  • I would very strongly recommend getting a crockpot with a timer. For some silly reason, most crock pot recipes cook for no more than 8 hours. With commute time, I’m usually away from home for 10 hours. This is my crockpot and I love it. I recently got an InstantPot, which I really like as well. Rice still takes 20 minutes in it, but you don’t have that boiled over water to try and scrub off your stovetop either when you’re done.
  • Finally, this is not a meal prep tip as much as it is a cleanup tip. If you are going to use meat, you’ll probably get some (or a lot) of “juice” on your floor. I recently acquired this Shark Steam Mop. It works like a dream and since it just uses steam to clean and disinfect I felt pretty comfortable letting my kids play on the floor after our day-long extravaganza.

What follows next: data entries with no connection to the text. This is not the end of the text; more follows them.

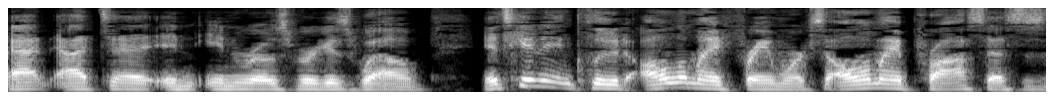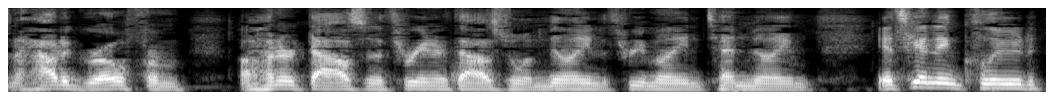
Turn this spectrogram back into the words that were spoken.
at, at uh, in, in Roseburg as well. It's going to include all of my frameworks, all of my processes and how to grow from 100,000 to 300,000 to a million to 3 million, 10 million. It's going to include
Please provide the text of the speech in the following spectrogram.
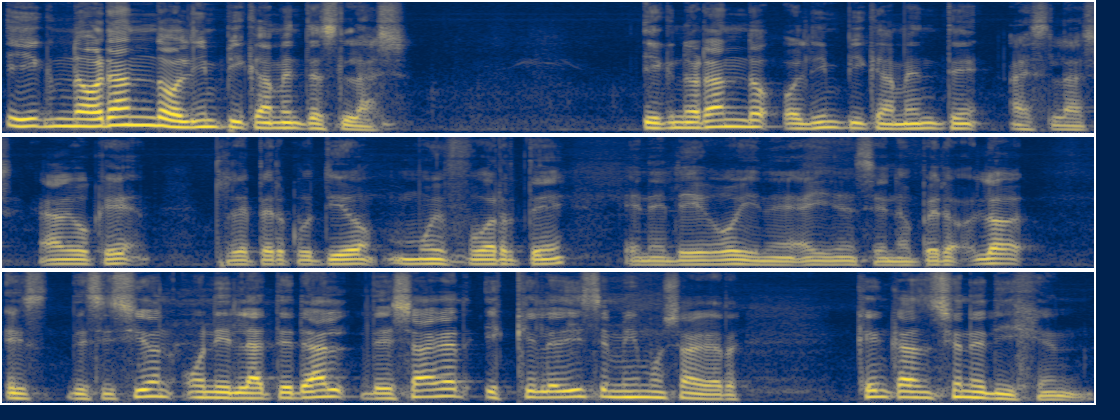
ignorando olímpicamente Slash. Ignorando olímpicamente a Slash. Algo que repercutió muy fuerte en el ego y en el, en el seno. Pero lo, es decisión unilateral de Jagger y que le dice mismo Jagger, ¿qué canción eligen?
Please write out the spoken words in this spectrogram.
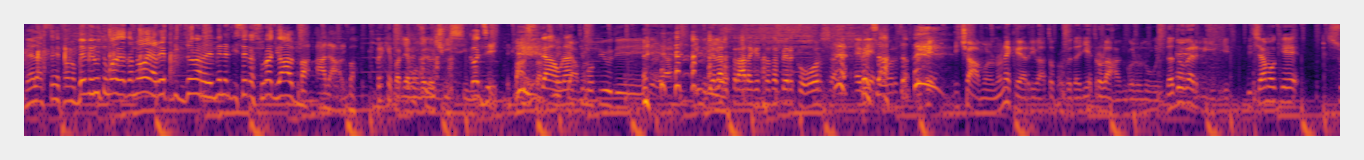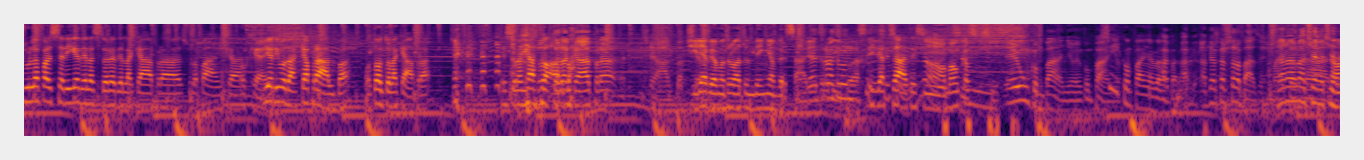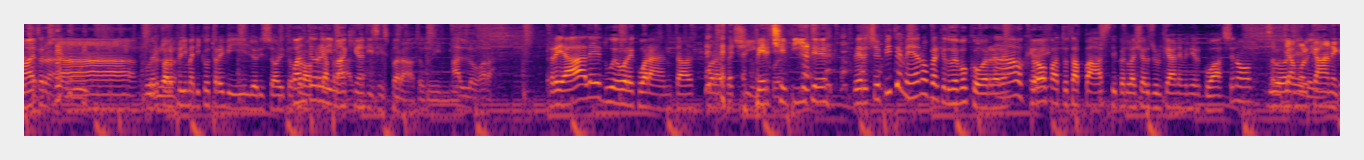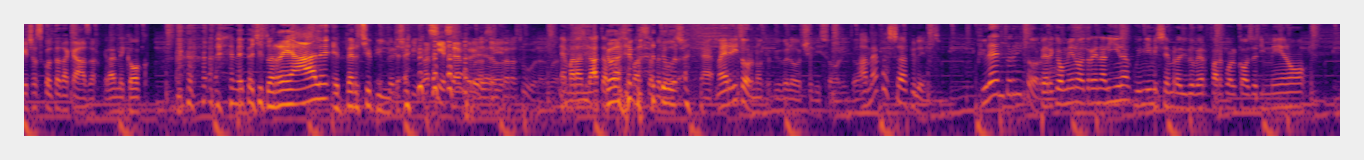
Bella Stefano, benvenuto qua da noi a Rap di Zona del venerdì sera su Radio Alba ad Alba. Perché parliamo velocissimo? Così. Basta, Mi dà un smettiamo. attimo più di idea della strada che è stata percorsa. È vero, Esatto. perché, diciamolo, non è che è arrivato proprio da dietro l'angolo lui. Da dove arrivi? Diciamo che sulla falsariga della storia della capra, sulla panca, Ok. io arrivo da Capralba, ho tolto la capra e sono andato a Sotto la Alba. capra c'è Alba. Gili abbiamo trovato un degno avversario. Abbiamo trovato dico, un eh. sì, Cazzate, sì. sì. No, ma un Sì, cam- sì, è un compagno, è un compagno. Sì, compagno, bella parola. ab- abbiamo perso la base. ma No, no, no, c'era, c'era. No. Ah, Per burlo. far prima dico Treviglio di solito. Quante ore di macchina ti sei sparato quindi? Allora, reale 2 ore e 40, 45. Percepite? Percepite meno perché dovevo correre. Ah, ok. Però ho fatto tappasti per lasciare giù il cane e venire qua. Se no, Salutiamo il e cane che ci ascolta da casa. Grande cocco. Mi è piaciuto reale e percepite. Percepite. Ma sì, è sempre La temperatura. guarda. Eh, ma l'andata passa temperatura. veloce. Eh, ma è il ritorno che è più veloce di solito. A me passa più lento. Più lento il ritorno. Perché ho meno adrenalina, quindi mi sembra di dover fare qualcosa di meno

Bonus meal planning pointer: I am the unfortunate combo of “must have breakfast” and “is not a morning person.” Truth be told, my peak time is generally 1:00 – 4:00 pm. What I try to do to accommodate this is to make crockpot oatmeal periodically. There are a ton of recipes out there. I update my own Pinterest board with recipes pretty regularly that I would like to try, and I’ve tried most of them. You can find my board here. Crockpot breakfast is another reason I like having two appliances I can use for this purpose. It takes some of the cleanup pressure off.

I hope all of this is helpful to you if you decide to make your own crockpot freezer meals! It’s been quite the learning experience and a very helpful thing in my home!

I hope you enjoyed this post! If you’re able, I would appreciate any amount you can give to help keep this site going. Just click on the “Support Quality Content” widget below to get started.

Support Quality Content

Quality Content

Click here to financially support the quality content you find here.


7 thoughts on “So, you want to eat well

  1. Thank you for the post and the link! I want to do this. The first step will be using my second slow cooker for crockpot breakfast. My people love oatmeal and grits.

    Do you use crockpot liners? I never have. Thinking about the sticky mess porridge makes.

    1. I never have used crock pot liners. I feel like they’re expensive and that if I used them I’d be doing more of my part to kill the planet, haha. I’ve actually found coconut oil to be the best thing to rub over the pot before you put stuff into it.

    1. Any time – I’m glad it helped you!

      Also, I think the tricky thing about these is that it’s hard to find crock pot recipes that are smaller if you have a smaller crew to feed.

Leave a Reply

This site uses Akismet to reduce spam. Learn how your comment data is processed.